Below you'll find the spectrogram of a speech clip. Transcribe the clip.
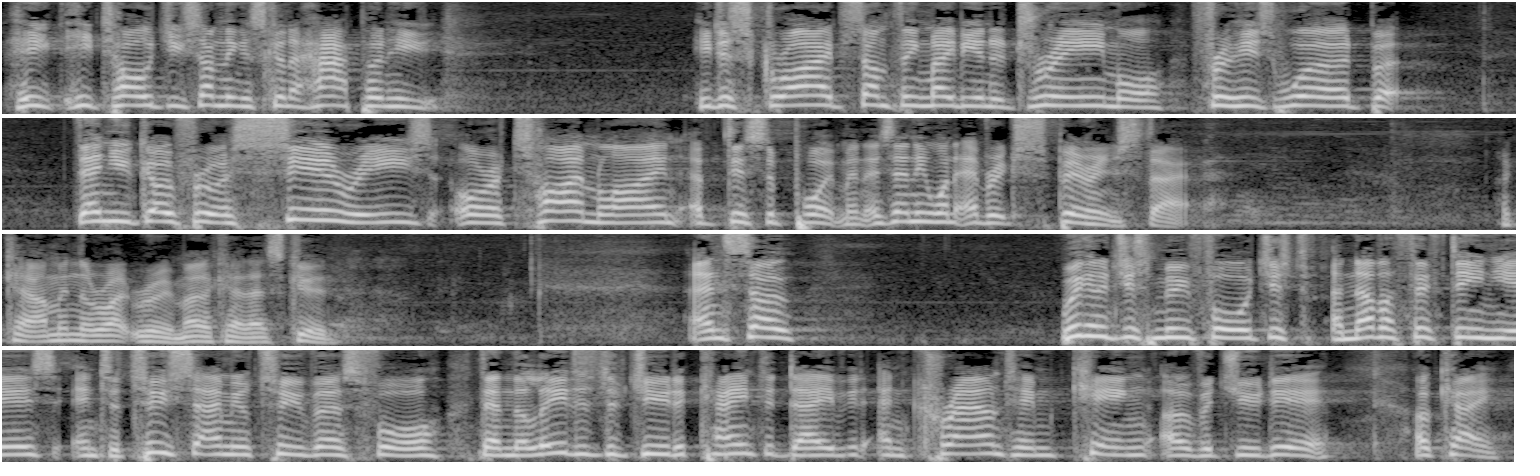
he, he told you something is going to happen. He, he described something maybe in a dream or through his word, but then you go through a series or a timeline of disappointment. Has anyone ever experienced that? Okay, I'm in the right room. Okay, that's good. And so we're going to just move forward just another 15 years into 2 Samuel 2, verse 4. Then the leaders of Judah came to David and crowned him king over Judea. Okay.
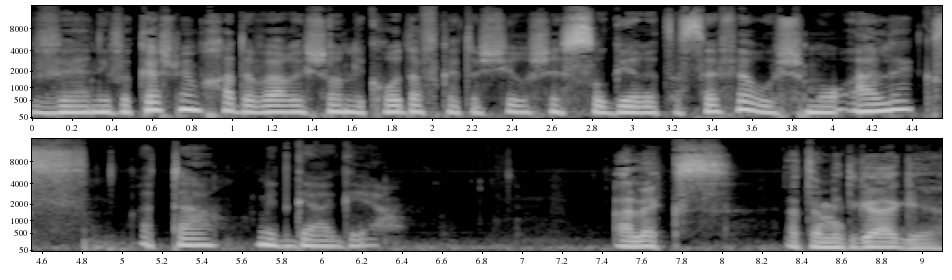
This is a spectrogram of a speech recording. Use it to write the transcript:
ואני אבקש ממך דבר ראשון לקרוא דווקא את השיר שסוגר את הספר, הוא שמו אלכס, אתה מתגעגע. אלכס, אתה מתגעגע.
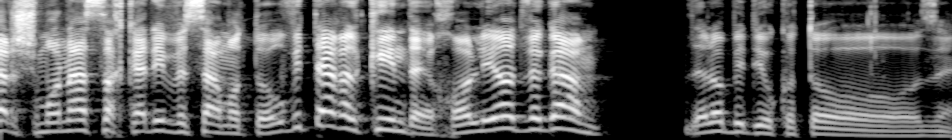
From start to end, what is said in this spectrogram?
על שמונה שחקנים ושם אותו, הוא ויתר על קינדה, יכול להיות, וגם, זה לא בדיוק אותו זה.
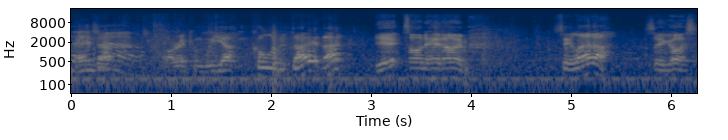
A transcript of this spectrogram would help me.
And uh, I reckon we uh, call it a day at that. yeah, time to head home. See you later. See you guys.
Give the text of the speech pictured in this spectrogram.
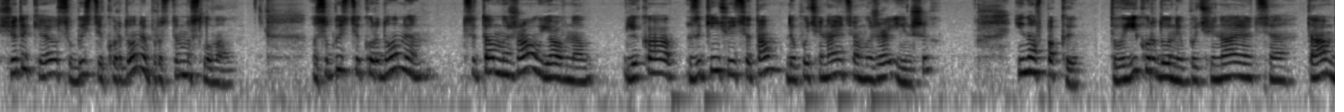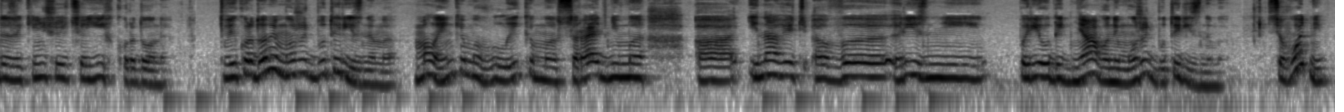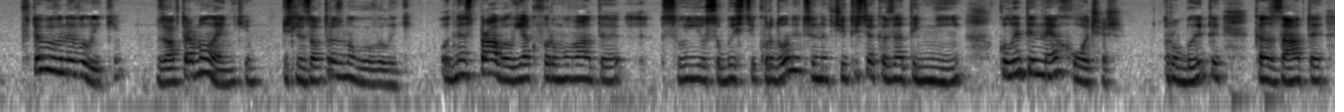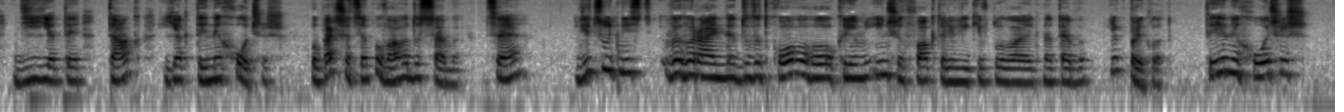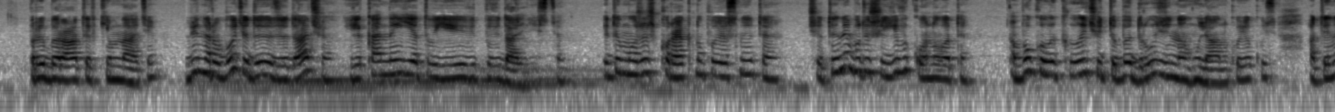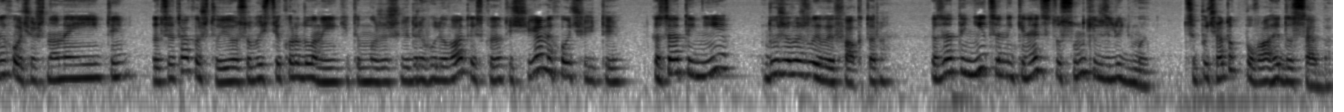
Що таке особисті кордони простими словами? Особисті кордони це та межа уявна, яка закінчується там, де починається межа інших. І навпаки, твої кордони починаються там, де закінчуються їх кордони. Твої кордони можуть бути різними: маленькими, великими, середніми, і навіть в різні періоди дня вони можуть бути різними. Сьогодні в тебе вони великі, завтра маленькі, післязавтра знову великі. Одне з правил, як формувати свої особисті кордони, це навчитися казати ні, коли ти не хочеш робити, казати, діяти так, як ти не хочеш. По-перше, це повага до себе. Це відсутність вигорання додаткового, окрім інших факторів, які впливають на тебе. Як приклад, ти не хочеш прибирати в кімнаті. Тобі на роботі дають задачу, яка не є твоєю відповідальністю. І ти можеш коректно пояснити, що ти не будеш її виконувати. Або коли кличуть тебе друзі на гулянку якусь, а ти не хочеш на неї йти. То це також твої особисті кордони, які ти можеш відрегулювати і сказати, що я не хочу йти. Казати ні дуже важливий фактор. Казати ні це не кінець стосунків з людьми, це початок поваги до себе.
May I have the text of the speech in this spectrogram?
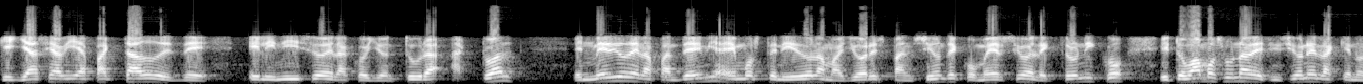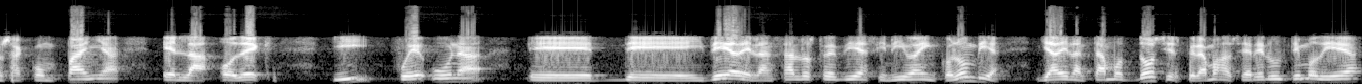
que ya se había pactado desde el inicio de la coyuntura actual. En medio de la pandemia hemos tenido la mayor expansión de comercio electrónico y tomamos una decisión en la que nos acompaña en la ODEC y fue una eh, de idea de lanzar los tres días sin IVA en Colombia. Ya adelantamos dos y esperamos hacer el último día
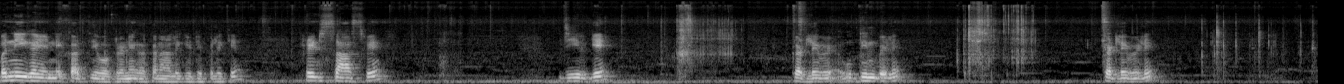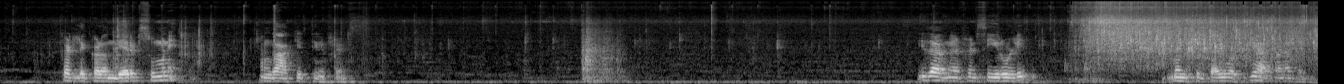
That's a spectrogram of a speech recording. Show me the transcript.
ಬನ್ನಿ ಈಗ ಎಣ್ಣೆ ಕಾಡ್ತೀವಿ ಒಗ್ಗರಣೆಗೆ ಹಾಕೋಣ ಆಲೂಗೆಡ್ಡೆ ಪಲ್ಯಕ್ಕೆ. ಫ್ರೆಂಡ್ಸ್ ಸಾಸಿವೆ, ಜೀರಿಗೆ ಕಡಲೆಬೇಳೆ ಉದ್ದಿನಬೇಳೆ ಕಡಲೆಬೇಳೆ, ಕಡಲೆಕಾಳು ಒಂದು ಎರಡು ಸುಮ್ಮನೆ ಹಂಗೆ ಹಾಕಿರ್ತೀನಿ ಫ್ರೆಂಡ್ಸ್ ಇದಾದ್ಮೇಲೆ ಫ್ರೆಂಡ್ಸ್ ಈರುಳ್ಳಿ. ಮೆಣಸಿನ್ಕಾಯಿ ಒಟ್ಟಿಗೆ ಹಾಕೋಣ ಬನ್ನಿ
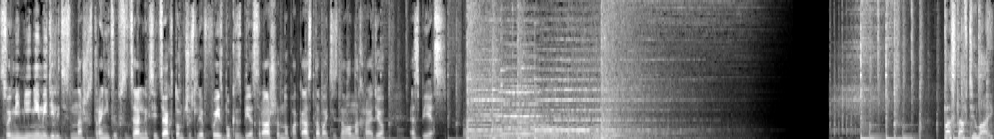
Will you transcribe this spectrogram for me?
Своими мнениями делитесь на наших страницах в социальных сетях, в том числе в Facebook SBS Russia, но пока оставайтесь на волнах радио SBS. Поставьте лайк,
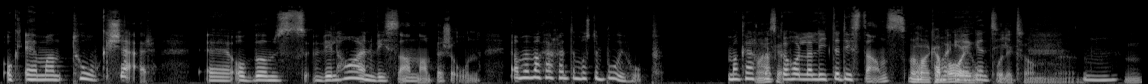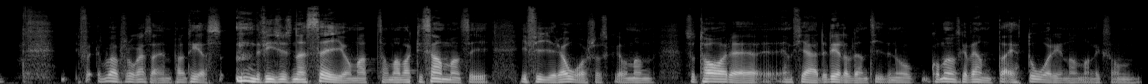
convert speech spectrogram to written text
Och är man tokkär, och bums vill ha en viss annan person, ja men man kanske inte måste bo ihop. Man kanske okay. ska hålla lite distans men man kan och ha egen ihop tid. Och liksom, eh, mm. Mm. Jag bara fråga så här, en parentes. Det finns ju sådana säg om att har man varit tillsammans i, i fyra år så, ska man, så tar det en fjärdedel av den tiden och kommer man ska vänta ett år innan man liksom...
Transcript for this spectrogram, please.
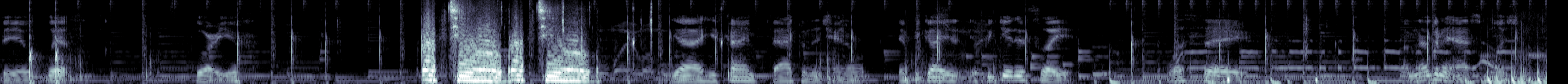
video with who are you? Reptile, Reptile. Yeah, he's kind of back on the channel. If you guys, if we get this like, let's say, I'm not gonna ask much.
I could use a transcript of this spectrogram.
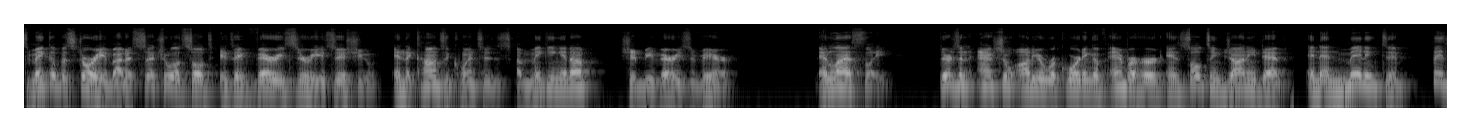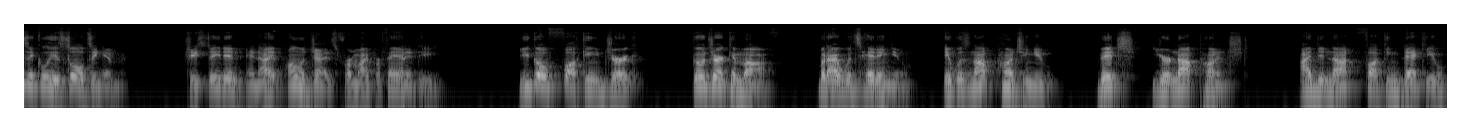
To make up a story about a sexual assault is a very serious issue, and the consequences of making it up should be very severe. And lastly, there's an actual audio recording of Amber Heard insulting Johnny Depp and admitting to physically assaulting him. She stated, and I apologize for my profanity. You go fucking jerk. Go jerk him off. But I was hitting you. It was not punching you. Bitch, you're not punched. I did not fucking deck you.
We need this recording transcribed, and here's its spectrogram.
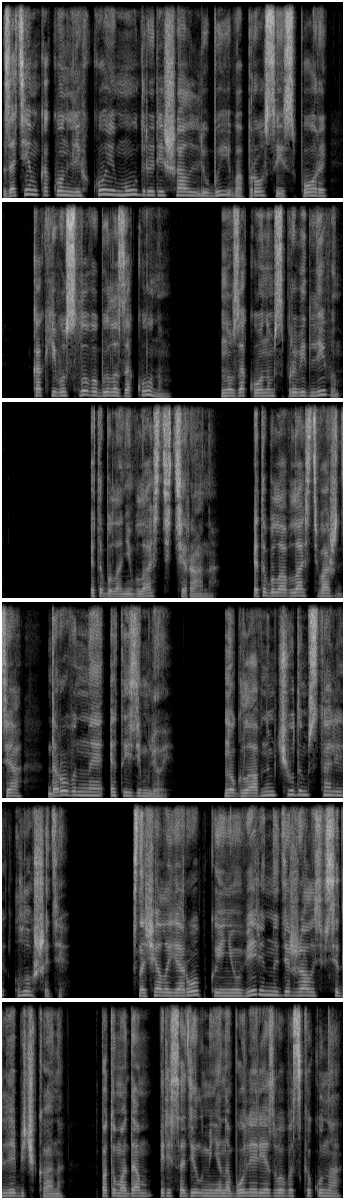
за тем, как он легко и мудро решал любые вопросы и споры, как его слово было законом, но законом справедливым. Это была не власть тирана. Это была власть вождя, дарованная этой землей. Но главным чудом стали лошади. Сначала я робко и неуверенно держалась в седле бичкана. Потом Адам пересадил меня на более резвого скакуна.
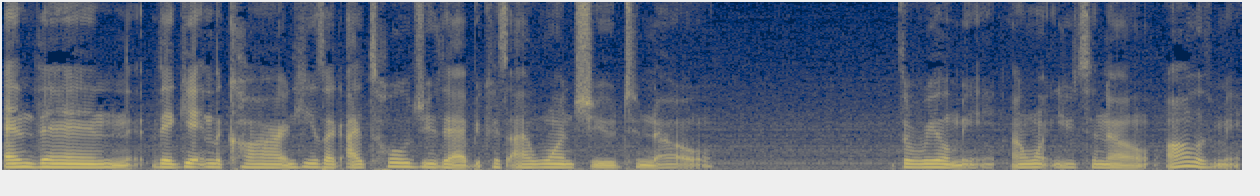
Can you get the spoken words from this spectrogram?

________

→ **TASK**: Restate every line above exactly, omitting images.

→ **ANSWER TO THE EXERCISE**:
Below you'll find the spectrogram of a speech clip. Transcribe the clip.
he, he told you something is going to happen. He, he described something maybe in a dream or through his word, but then you go through a series or a timeline of disappointment. Has anyone ever experienced that? Okay, I'm in the right room. Okay, that's good. And so we're going to just move forward just another 15 years into 2 Samuel 2, verse 4. Then the leaders of Judah came to David and crowned him king over Judea. Okay.
This is a spectrogram of a speech recording. Use it to write the transcript:
ואני אבקש ממך דבר ראשון לקרוא דווקא את השיר שסוגר את הספר, הוא שמו אלכס, אתה מתגעגע. אלכס, אתה מתגעגע.
From start to end, what is said in this spectrogram?
על שמונה שחקנים ושם אותו, הוא ויתר על קינדה, יכול להיות, וגם, זה לא בדיוק אותו זה.
A transcript of this spectrogram would help me.
And uh, I reckon we uh, call it a day at that. yeah, time to head home. See you later. See you guys.
Give the text of the speech pictured in this spectrogram.
Що таке особисті кордони простими словами? Особисті кордони це та межа уявна, яка закінчується там, де починається межа інших. І навпаки, твої кордони починаються там, де закінчуються їх кордони. Твої кордони можуть бути різними: маленькими, великими, середніми, і навіть в різні періоди дня вони можуть бути різними. Сьогодні в тебе вони великі, завтра маленькі, післязавтра знову великі. Одне з правил, як формувати свої особисті кордони, це навчитися казати ні, коли ти не хочеш робити, казати, діяти так, як ти не хочеш. По-перше, це повага до себе. Це відсутність вигорання додаткового, окрім інших факторів, які впливають на тебе. Як приклад, ти не хочеш прибирати в кімнаті. Тобі на роботі дають задачу, яка не є твоєю відповідальністю. І ти можеш коректно пояснити, що ти не будеш її виконувати. Або коли кличуть тебе друзі на гулянку якусь, а ти не хочеш на неї йти. То це також твої особисті кордони, які ти можеш відрегулювати і сказати, що я не хочу йти. Казати ні дуже важливий фактор. Казати ні це не кінець стосунків з людьми, це початок поваги до себе.
May I have the text of the speech in this spectrogram?
que ya se había pactado desde el inicio de la coyuntura actual. En medio de la pandemia hemos tenido la mayor expansión de comercio electrónico y tomamos una decisión en la que nos acompaña en la ODEC y fue una eh, de idea de lanzar los tres días sin IVA en Colombia. Ya adelantamos dos y esperamos hacer el último día
That's a spectrogram of a speech recording. Show me the transcript.
ಬನ್ನಿ ಈಗ ಎಣ್ಣೆ ಕಾಡ್ತೀವಿ ಒಗ್ಗರಣೆಗೆ ಹಾಕೋಣ ಆಲೂಗೆಡ್ಡೆ ಪಲ್ಯಕ್ಕೆ. ಫ್ರೆಂಡ್ಸ್ ಸಾಸಿವೆ, ಜೀರಿಗೆ ಕಡಲೆಬೇಳೆ ಉದ್ದಿನಬೇಳೆ ಕಡಲೆಬೇಳೆ, ಕಡಲೆಕಾಳು ಒಂದು ಎರಡು ಸುಮ್ಮನೆ ಹಂಗೆ ಹಾಕಿರ್ತೀನಿ ಫ್ರೆಂಡ್ಸ್ ಇದಾದ್ಮೇಲೆ ಫ್ರೆಂಡ್ಸ್ ಈರುಳ್ಳಿ. ಮೆಣಸಿನ್ಕಾಯಿ ಒಟ್ಟಿಗೆ ಹಾಕೋಣ ಬನ್ನಿ
Will you transcribe this spectrogram for me?
Своими мнениями делитесь на наших страницах в социальных сетях, в том числе в Facebook SBS Russia, но пока оставайтесь на волнах радио SBS. Поставьте лайк,
convert speech spectrogram to written text
Och är man tokkär, och bums vill ha en viss annan person, ja men man kanske inte måste bo ihop. Man kanske okay. ska hålla lite distans men man kan och ha egen ihop tid. Och liksom, eh, mm. Mm. Jag bara fråga så här, en parentes. Det finns ju sådana säg om att har man varit tillsammans i, i fyra år så, ska man, så tar det en fjärdedel av den tiden och kommer man ska vänta ett år innan man liksom...
Transcript for this spectrogram, please.
video with who are you? Reptile, Reptile. Yeah, he's kind of back on the channel. If you guys, if we get this like, let's say, I'm not gonna ask much.
I could use a transcript of this spectrogram.
To make up a story about a sexual assault is a very serious issue, and the consequences of making it up should be very severe. And lastly, there's an actual audio recording of Amber Heard insulting Johnny Depp and admitting to physically assaulting him. She stated, and I apologize for my profanity. You go fucking jerk. Go jerk him off. But I was hitting you. It was not punching you. Bitch, you're not punched. I did not fucking deck you.
We need this recording transcribed, and here's its spectrogram.
за тем, как он легко и мудро решал любые вопросы и споры, как его слово было законом, но законом справедливым. Это была не власть тирана. Это была власть вождя, дарованная этой землей. Но главным чудом стали лошади. Сначала я робко и неуверенно держалась в седле бичкана. Потом Адам пересадил меня на более резвого скакуна.
Can you get the spoken words from this spectrogram?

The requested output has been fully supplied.